Exercise brief = Leaving the images behind, copy every line of the records exactly.

Exercise data =
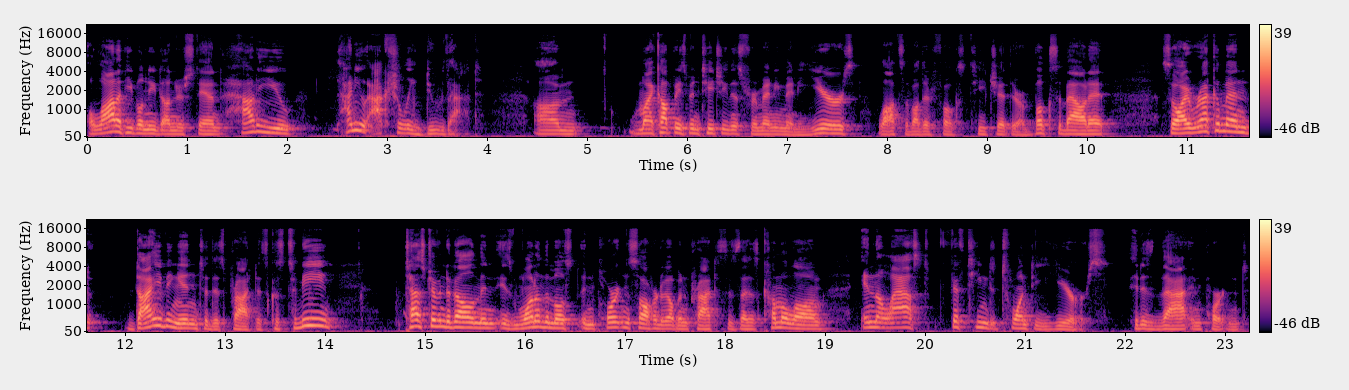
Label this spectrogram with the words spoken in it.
a lot of people need to understand how do you, how do you actually do that? Um, my company's been teaching this for many, many years. Lots of other folks teach it. There are books about it. So I recommend diving into this practice because to me, test-driven development is one of the most important software development practices that has come along in the last 15 to 20 years. It is that important.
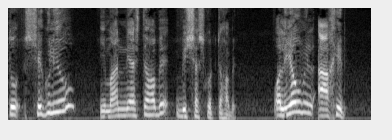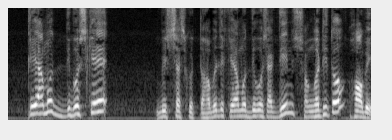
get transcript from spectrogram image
তো সেগুলিও ইমান নিয়ে আসতে হবে, বিশ্বাস করতে হবে। অলিয়াউমিল আখির, কেয়ামত দিবসকে বিশ্বাস করতে হবে যে কেয়ামত দিবস একদিন সংগঠিত হবে।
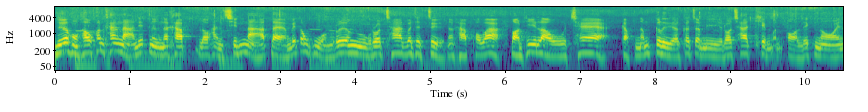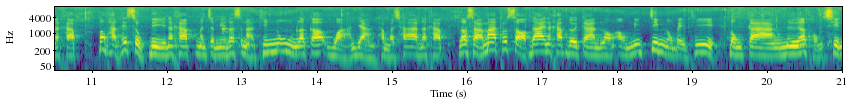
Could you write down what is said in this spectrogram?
เนื้อของเขาค่อนข้างหนานิดนึงนะครับ เราหั่นชิ้นหนาแต่ไม่ต้องห่วงเรื่องรสชาติว่าจะจืดนะครับ เพราะว่าตอนที่เราแช่ กับน้ำเกลือก็จะมีรสชาติเค็มอ่อนๆเล็กน้อยนะครับต้องผัดให้สุกดีนะครับมันจะมีลักษณะที่นุ่มแล้วก็หวานอย่างธรรมชาตินะครับ เราสามารถทดสอบได้นะครับโดยการลองเอามีดจิ้มลงไปที่ตรงกลางเนื้อของชิ้น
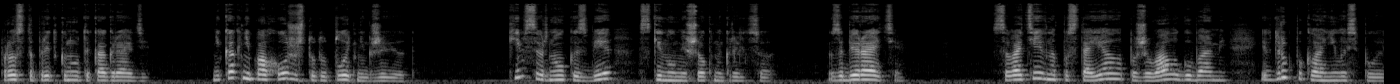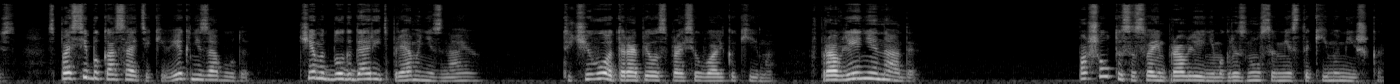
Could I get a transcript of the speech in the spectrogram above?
просто приткнуты к ограде. Никак не похоже, что тут плотник живет. Ким свернул к избе, скинул мешок на крыльцо. «Забирайте». Саватеевна постояла, пожевала губами и вдруг поклонилась в пояс. «Спасибо, касатики, век не забуду. Чем отблагодарить, прямо не знаю». «Ты чего?» — торопело спросил Валька Кима. «В правление надо». «Пошел ты со своим правлением», — огрызнулся вместо Кима Мишка.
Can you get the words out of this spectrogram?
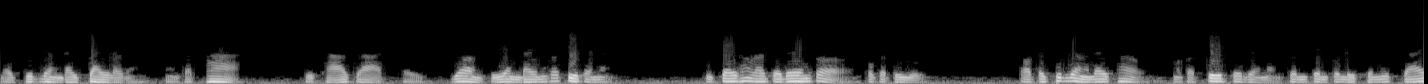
เราคิดเรื่องใดใจเราเนี่ยมันกับผ้าสีขาวสะอาดไปย้อมสีอันใดมันก็ติดอันนั้นจิตใจของเราแต่เดิมก็ปกติอยู่พอไปคิดเรื่องอะไรเข้า มันก็ติดไปเรื่องนั้นจนเป็นผลิตเป็นนิสัย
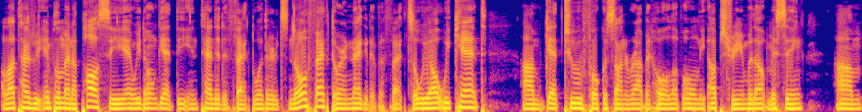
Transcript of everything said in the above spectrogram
a lot of times we implement a policy and we don't get the intended effect, whether it's no effect or a negative effect. So we all we can't um, get too focused on a rabbit hole of only upstream without missing um,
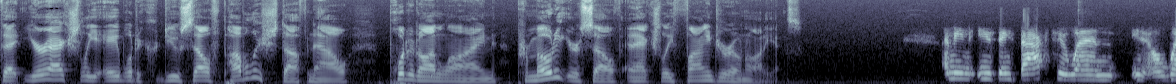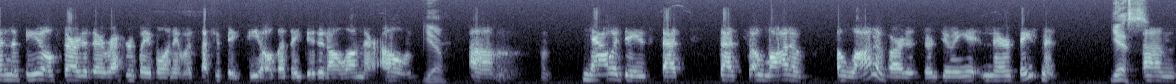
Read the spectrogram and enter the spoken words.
that you're actually able to do self publish stuff now, put it online, promote it yourself, and actually find your own audience. I mean, you think back to when you know when the Beatles started their record label, and it was such a big deal that they did it all on their own. Yeah. Um, nowadays, that's that's a lot of a lot of artists are doing it in their basement, Yes. um,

Worked solution =
Label this spectrogram with the words spoken in it.
a lot of people need to understand how do you, how do you actually do that? Um, my company's been teaching this for many, many years. Lots of other folks teach it. There are books about it. So I recommend diving into this practice because to me, test-driven development is one of the most important software development practices that has come along in the last 15 to 20 years. It is that important.
get transcript from spectrogram image
তো সেগুলিও ইমান নিয়ে আসতে হবে, বিশ্বাস করতে হবে। অলিয়াউমিল আখির, কেয়ামত দিবসকে বিশ্বাস করতে হবে যে কেয়ামত দিবস একদিন সংগঠিত হবে।
Could you write down what is said in this spectrogram?
เนื้อของเขาค่อนข้างหนานิดนึงนะครับ เราหั่นชิ้นหนาแต่ไม่ต้องห่วงเรื่องรสชาติว่าจะจืดนะครับ เพราะว่าตอนที่เราแช่ กับน้ำเกลือก็จะมีรสชาติเค็มอ่อนๆเล็กน้อยนะครับต้องผัดให้สุกดีนะครับมันจะมีลักษณะที่นุ่มแล้วก็หวานอย่างธรรมชาตินะครับ เราสามารถทดสอบได้นะครับโดยการลองเอามีดจิ้มลงไปที่ตรงกลางเนื้อของชิ้น
Could I get a transcript of the speech in the spectrogram above?
просто приткнуты к ограде. Никак не похоже, что тут плотник живет. Ким свернул к избе, скинул мешок на крыльцо. «Забирайте». Саватеевна постояла, пожевала губами и вдруг поклонилась в пояс. «Спасибо, касатики, век не забуду. Чем отблагодарить, прямо не знаю». «Ты чего?» — торопело спросил Валька Кима. «В правление надо». «Пошел ты со своим правлением», — огрызнулся вместо Кима Мишка.
Can you get the words out of this spectrogram?
เราคิดเรื่องใดใจเราเนี่ยมันกับผ้าสีขาวสะอาดไปย้อมสีอันใดมันก็ติดอันนั้นจิตใจของเราแต่เดิมก็ปกติอยู่พอไปคิดเรื่องอะไรเข้า มันก็ติดไปเรื่องนั้นจนเป็นผลิตเป็นนิสัย
Transcript of everything said in the above spectrogram
a lot of times we implement a policy and we don't get the intended effect, whether it's no effect or a negative effect. So we all we can't um, get too focused on a rabbit hole of only upstream without missing um,
Read the spectrogram and enter the spoken words.
that you're actually able to do self publish stuff now, put it online, promote it yourself, and actually find your own audience. I mean, you think back to when you know when the Beatles started their record label, and it was such a big deal that they did it all on their own. Yeah. Um, nowadays, that's that's a lot of a lot of artists are doing it in their basement, Yes. um,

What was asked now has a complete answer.